CATALINA & SIBLING: THE LATER YEARS
They look so sweet together, don't they? Well, unfortunately this was not usually the case. On a really chilly day, and this must have been one of them, snuggling was good. Otherwise they tended to remain on opposite sides of the porch. Older cats are increasingly solitary creatures, and the only reason to get together was for warmth.
Here Sibling is atop her petting station. I think she would have been more willing to spend more time close to Catalina, but she was terrified of her sister. I suspect that when we did find them together, it was because Catalina would seek her out, give her a hard slap, and say "Get your ass over here and keep me warm!"
Located on the north side of the house, the porch got little sunlight except early in the morning and late in the afternoon. In pleasant weather, both cats like to seek out the sun, but Catalina always got the best place. Here she is on the bottom level of the baker's rack on the east side of the porch.
Both cats liked to be petted, but they did not like to be held. Sometimes Catalina would endure sitting in your lap, as long as she could shred your thighs with her claws. Here she is being resistant to Jonathan's attempt to hold her. Of course, sometimes I couldn't resist being slightly hateful to them. Cats can bring that out in a person.
This is Catalina's idea of fun: lie there looking winsome and then when somebody tries to pet you, rip his arm off and beat him over the head with the bloody end! Or at least engage the party in a bit of paw-slapping, and with any luck draw a little blood.
Of the two cats, Sibling was much the scrawnier. Her back was incredibly bony, and you could feel her ribs when you were allowed to pet her. And the fur along her back seemed scant, as if she were losing hair there, going bald like Jonathan, perhaps. She would stand on this petting station, and if you approached her calmly and slowly, she would permit just a bit of petting before she'd freak out and run. But if you made any sudden move, she'd freak out and vanish into one of the hidey-holes.
We did not realize the extent to which Catalina terrorized her sister. Later, I began to understand that Sibling was afraid to go to the food dishes and even nervous about using the litter box. There seemed to be the occasional "accident" near the latter, and I believe that Catalina would attack her before she had finished with what she needed to do.
Of course, on rare occasions, like this one in 2007, they would get a little closer to each other. Here they are on an old plant stand of my mother's on the west side of the porch.
And as I have said before, on really cold nights or chilly mornings, they might snuggle up for warmth.
The two cats managed to muddle on. Catalina had begun to have fits of anger after which it took her a long time to calm down, sometimes a day or so. Sibling would get as high up and as far away as she could. When Catalina was in one of her rages, I was afraid to go out on the porch.
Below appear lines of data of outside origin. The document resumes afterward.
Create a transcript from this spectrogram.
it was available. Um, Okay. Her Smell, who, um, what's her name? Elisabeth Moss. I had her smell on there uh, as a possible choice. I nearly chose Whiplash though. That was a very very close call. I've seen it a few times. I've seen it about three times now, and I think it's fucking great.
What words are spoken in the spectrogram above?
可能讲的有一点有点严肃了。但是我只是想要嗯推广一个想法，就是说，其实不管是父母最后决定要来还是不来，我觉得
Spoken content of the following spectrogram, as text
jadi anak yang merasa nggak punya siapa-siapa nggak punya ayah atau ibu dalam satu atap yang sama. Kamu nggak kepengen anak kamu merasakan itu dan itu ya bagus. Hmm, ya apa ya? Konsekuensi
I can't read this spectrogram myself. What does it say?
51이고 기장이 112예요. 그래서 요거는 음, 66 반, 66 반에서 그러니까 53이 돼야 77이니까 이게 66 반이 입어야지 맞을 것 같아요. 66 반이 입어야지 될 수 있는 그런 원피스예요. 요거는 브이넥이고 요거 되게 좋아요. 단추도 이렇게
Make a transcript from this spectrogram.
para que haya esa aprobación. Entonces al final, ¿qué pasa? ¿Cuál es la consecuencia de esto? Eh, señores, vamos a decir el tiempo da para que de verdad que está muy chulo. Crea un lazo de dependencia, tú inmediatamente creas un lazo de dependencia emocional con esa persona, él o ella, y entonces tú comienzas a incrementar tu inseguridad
She would be in hiding, growling, shrieking, and would even rush out to attack me. Once that adrenaline built up, it took a long time to wear off. (I've had some relatives like that too.) The veterinarian, following tests, thought that possibly all of this was related to kidney problems, and we switched the cats to a diet featuring dry food that was easier on the kidneys. It helped.
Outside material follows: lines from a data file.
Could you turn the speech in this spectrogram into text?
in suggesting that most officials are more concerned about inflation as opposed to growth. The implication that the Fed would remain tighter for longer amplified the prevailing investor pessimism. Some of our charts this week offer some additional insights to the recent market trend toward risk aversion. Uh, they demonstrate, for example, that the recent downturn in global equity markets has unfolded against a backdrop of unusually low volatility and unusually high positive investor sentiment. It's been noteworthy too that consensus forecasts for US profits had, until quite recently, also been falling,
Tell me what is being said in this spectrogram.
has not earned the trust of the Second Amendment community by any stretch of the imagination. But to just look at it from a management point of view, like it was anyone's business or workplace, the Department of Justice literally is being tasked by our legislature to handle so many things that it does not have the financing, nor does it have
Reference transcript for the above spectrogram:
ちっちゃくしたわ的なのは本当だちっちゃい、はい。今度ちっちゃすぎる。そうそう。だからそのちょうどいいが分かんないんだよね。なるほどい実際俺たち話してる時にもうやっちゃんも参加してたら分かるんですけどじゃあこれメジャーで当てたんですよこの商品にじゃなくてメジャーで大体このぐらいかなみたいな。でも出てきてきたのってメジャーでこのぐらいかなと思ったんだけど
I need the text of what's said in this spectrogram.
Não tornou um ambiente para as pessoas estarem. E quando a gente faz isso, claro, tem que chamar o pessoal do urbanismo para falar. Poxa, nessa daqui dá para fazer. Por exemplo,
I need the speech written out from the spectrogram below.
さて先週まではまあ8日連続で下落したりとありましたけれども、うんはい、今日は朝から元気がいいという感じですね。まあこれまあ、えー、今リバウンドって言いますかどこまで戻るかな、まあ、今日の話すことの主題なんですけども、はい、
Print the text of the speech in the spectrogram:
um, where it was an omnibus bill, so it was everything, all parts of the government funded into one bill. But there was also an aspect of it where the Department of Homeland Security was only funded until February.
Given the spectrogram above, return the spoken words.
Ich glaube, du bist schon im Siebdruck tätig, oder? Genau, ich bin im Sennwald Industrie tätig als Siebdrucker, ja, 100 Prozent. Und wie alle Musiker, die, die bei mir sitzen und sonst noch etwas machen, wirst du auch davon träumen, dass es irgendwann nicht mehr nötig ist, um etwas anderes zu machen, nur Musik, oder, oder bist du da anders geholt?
In the late winter of 2013, Catalina became increasingly lethargic. Gradually she stopped eating, but I did notice that she was drinking a lot more water. She abhorred going to the vet, and I decided to respect her wishes. After all, she was 13 years old now. In early March she pretty much stayed on the divan on the left of this picture, getting down only for occasional water and trips to the litter box. One evening I realized that her time was almost over, death imminent. The next morning she was not responding to my touches. Mid-morning I went out to check on her, and she had somehow gotten down from the couch and crawled under the chair on the right. Her body had stiffened, but her paws were still twitching a bit. In a few minutes even that had stopped. I buried her down the hill behind the house, near where Tom and I had interred the ashes of Huckleberry back in 1999. Okay, she was weird. She was mean. Maybe she was just a sick cat. But I missed her.